  • A number of realistic CO2 capture scenarios will be defined and investigated for UK based power plants, including quantitatively assessing the benefits / penalties that carrying out CO2 capture will cause in terms of: power generation economics; plant RAMO (reliability, availability, maintainability and operability); flexibility of plant operation (e.g. times to achieve transitions between start-up / shut-down / idling); potential actual plant efficiencies when used for short or long periods; alternative uses for the CO2 and their impact on power plant operation and economics; energy penalty of using CO2 capture systems (due to reduced plant output, etc).

Theme A5 – UK Real Time Energy Supply and CCS Plant

Leader: Goran Strbac, University of Manchester; Jon Gibbins, Imperial College of Science and Technology

Details to be posted here.

Theme A6 – CO2 Transport: UK Infrastructure and Regulation

Leaders: Martin Downie, University of Newcastle

The individual components of carbon capture and storage offshore have all been shown to be potentially viable, and have been demonstrated at (relatively) small scale. The application of the process on a nationwide scale leaves a number of areas to be more fully investigated. To do so involves a number of activities including:

  1. Identifying, locating and classifying the sources in a comprehensive manner,
  2. Identifying and locating suitable offshore sites for EOR and/or storage, and
  3. Developing/ designing/ modelling transport systems to bridge the two.

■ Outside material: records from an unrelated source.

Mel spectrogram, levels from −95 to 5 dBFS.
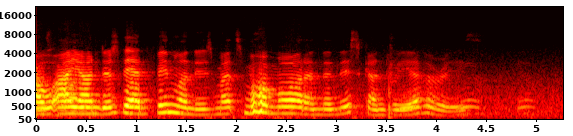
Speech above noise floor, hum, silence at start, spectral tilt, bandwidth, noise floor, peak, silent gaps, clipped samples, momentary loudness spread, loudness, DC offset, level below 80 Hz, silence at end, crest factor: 25 dB; none; 0 s; -7 dB/octave; 5.2 kHz; -47 dBFS; -6 dBFS; none; under 0.1%; 13 LU; -23 LUFS; under 0.1%; -66 dBFS; 0.3 s; 18 dB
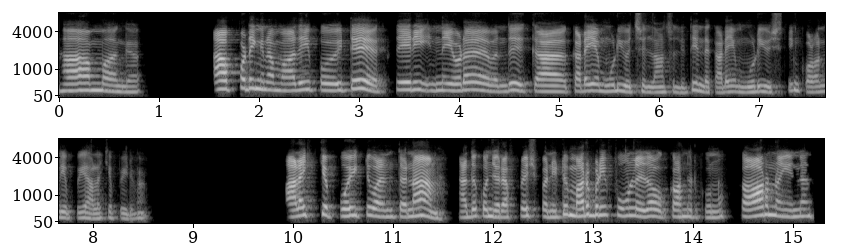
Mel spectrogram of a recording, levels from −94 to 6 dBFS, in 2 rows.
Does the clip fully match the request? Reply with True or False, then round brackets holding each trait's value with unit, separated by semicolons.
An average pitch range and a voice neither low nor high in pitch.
False (4.0 semitones; 240 Hz)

The associated issues include technical and economic viability, safety and monitoring, environmental impact, societal acceptance, policy and regulation. This topic is primarily concerned with these issues in relation to the third activity but involves interaction with the other two, which will also have strong synergies with the ‘Carbon Storage’ activities of the UKERC. The objectives are:

  • To assess technical requirements and likely costs for onshore and offshore CO2 transport systems in the UK;
  • To devise possible CO2 transport systems for the UK, including rational development and closure strategies;
  • To examine the viability of existing infrastructure for CO2 transport; To report what additional regulations may be needed for CO2 transport and how might they affect system design and equipment choice;
  • To assess likely specifications and costs for offshore and onshore CO2 injection and, for EOR, reprocessing equipment.

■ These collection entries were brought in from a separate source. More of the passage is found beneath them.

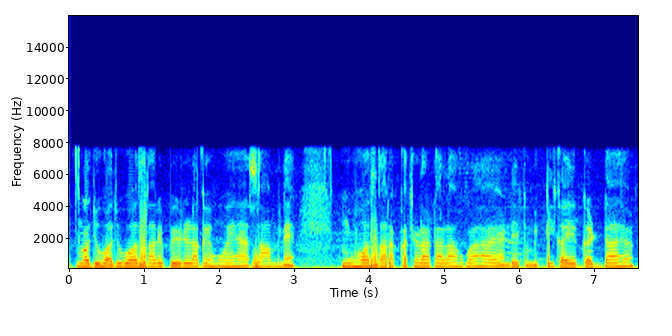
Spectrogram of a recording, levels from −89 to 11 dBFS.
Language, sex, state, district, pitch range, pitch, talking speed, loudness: Hindi, female, Bihar, Bhagalpur, 130-215 Hz, 210 Hz, 165 wpm, -15 LUFS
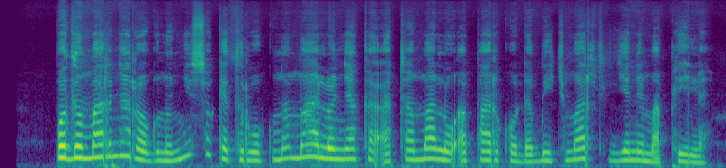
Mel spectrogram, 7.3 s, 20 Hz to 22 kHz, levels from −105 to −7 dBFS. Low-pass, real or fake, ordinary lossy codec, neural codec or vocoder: none; fake; none; codec, 44.1 kHz, 7.8 kbps, Pupu-Codec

In order to achieve the objectives, it will be necessary for the investigators to interact with those contributing to themes A1: Fossil fuel supply; B2 Hydrocarbon fields and added value from CO2; C, CCS and the environment, and E1 GIS. The technical assessment and analysis of the multi-source/multi-storage transport systems will be carried out principally by University of Newcastle with input from the BGS with respect to GIS, University of Reading on the techno-economic modelling and University of Nottingham on terrestrial environmental impact. The interaction will be two way, with data and results generated in B2 feeding back into the contributing topic areas. The technical input relating both to on- and offshore transport, existing infrastructure, and technology gaps, will be informed by the University of Newcastle’s strong relationship with the pipeline engineering and the oil and gas industries.

Theme A7: Long term utilisation

Leader: Mike George, University of Nottingham.


Consortium and Network